Excerpts from a dataset
::::

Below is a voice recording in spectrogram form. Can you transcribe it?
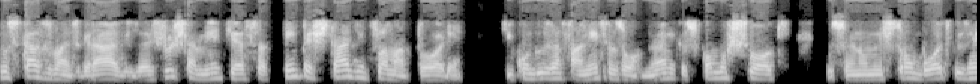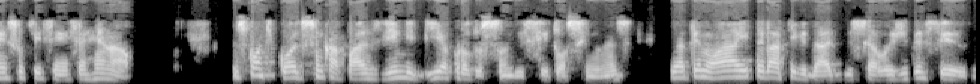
Nos casos mais graves, é justamente essa tempestade inflamatória que conduz a falências orgânicas como o choque, os fenômenos trombóticos e a insuficiência renal. Os corticoides são capazes de inibir a produção de citocinas e atenuar a hiperatividade de células de defesa,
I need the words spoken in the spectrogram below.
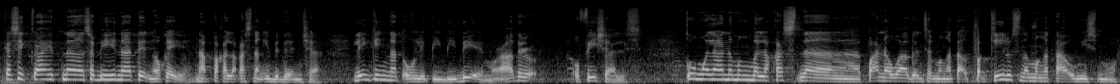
Kasi kahit na sabihin natin, okay, napakalakas ng ebidensya, linking not only PBBM or other officials, kung wala namang malakas na panawagan sa mga tao, at pagkilos ng mga tao mismo,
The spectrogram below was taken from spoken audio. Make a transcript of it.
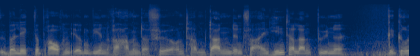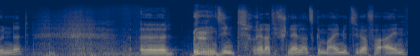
überlegt, wir brauchen irgendwie einen Rahmen dafür und haben dann den Verein Hinterlandbühne gegründet. Äh, sind relativ schnell als gemeinnütziger Verein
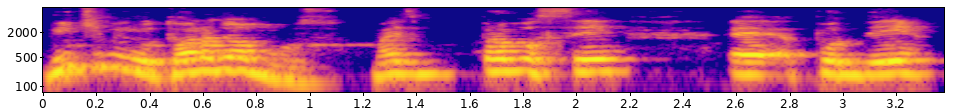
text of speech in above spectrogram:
20 minutos, hora de almoço. Mas para você é, poder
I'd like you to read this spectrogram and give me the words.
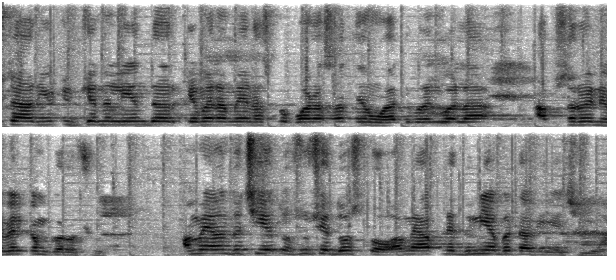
સ્ટાર યુટ્યુબ ચેનલની અંદર કેમેરામેન હસમુખવાળા સાથે હું હાતિમ રંગવાલા, આપ સર્વેને વેલકમ કરું છું. અમે અંધ છીએ તો શું છે દોસ્તો? અમે આપને દુનિયા બતાવીએ છીએ.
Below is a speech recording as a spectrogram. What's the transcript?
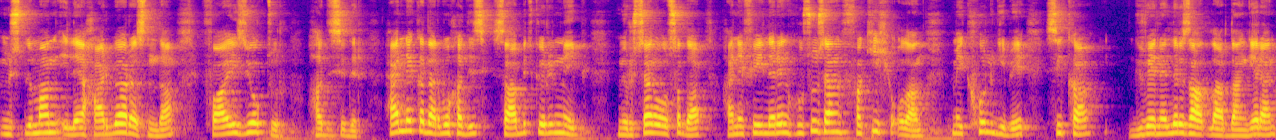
Müslüman ile harbi arasında faiz yoktur hadisidir. Her ne kadar bu hadis sabit görülmeyip mürsel olsa da Hanefilerin hususen fakih olan mekhul gibi sika, güvenilir zatlardan gelen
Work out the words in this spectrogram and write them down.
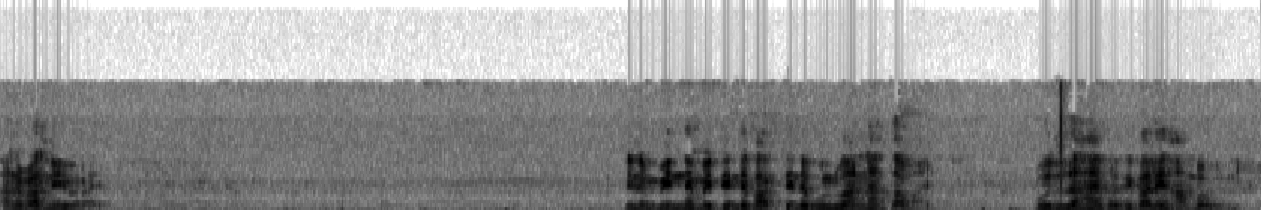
අන්න ප්‍රශ්නේ ඉවරයි. මෙන්න මෙන්න මෙතෙන්ටපත් වෙන්න පුළුවන් නම් තමයි බුදුදහමේ ප්‍රතිඵලය හම්බ වෙන්නේ.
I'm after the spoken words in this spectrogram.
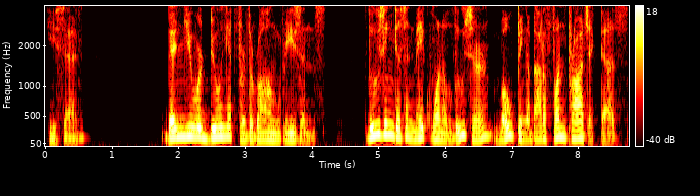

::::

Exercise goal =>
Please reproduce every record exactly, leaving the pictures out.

Solution for this problem =>
Below is a voice recording in spectrogram form. Can you transcribe it?
Nos casos mais graves, é justamente essa tempestade inflamatória que conduz a falências orgânicas como o choque, os fenômenos trombóticos e a insuficiência renal. Os corticoides são capazes de inibir a produção de citocinas e atenuar a hiperatividade de células de defesa,
I need the words spoken in the spectrogram below.
Kasi kahit na sabihin natin, okay, napakalakas ng ebidensya, linking not only PBBM or other officials, kung wala namang malakas na panawagan sa mga tao, at pagkilos ng mga tao mismo,
The spectrogram below was taken from spoken audio. Make a transcript of it.
überlegt, wir brauchen irgendwie einen Rahmen dafür und haben dann den Verein Hinterlandbühne gegründet. Äh, sind relativ schnell als gemeinnütziger Verein
text of speech in above spectrogram:
20 minutos, hora de almoço. Mas para você é, poder
I'd like you to read this spectrogram and give me the words.
સ્ટાર યુટ્યુબ ચેનલની અંદર કેમેરામેન હસમુખવાળા સાથે હું હાતિમ રંગવાલા, આપ સર્વેને વેલકમ કરું છું. અમે અંધ છીએ તો શું છે દોસ્તો? અમે આપને દુનિયા બતાવીએ છીએ.
Below is a speech recording as a spectrogram. What's the transcript?
Müslüman ile harbi arasında faiz yoktur hadisidir. Her ne kadar bu hadis sabit görülmeyip mürsel olsa da Hanefilerin hususen fakih olan mekhul gibi sika, güvenilir zatlardan gelen
Work out the words in this spectrogram and write them down.
අන්න ප්‍රශ්නේ ඉවරයි. මෙන්න මෙන්න මෙතෙන්ටපත් වෙන්න පුළුවන් නම් තමයි බුදුදහමේ ප්‍රතිඵලය හම්බ වෙන්නේ.
I'm after the spoken words in this spectrogram.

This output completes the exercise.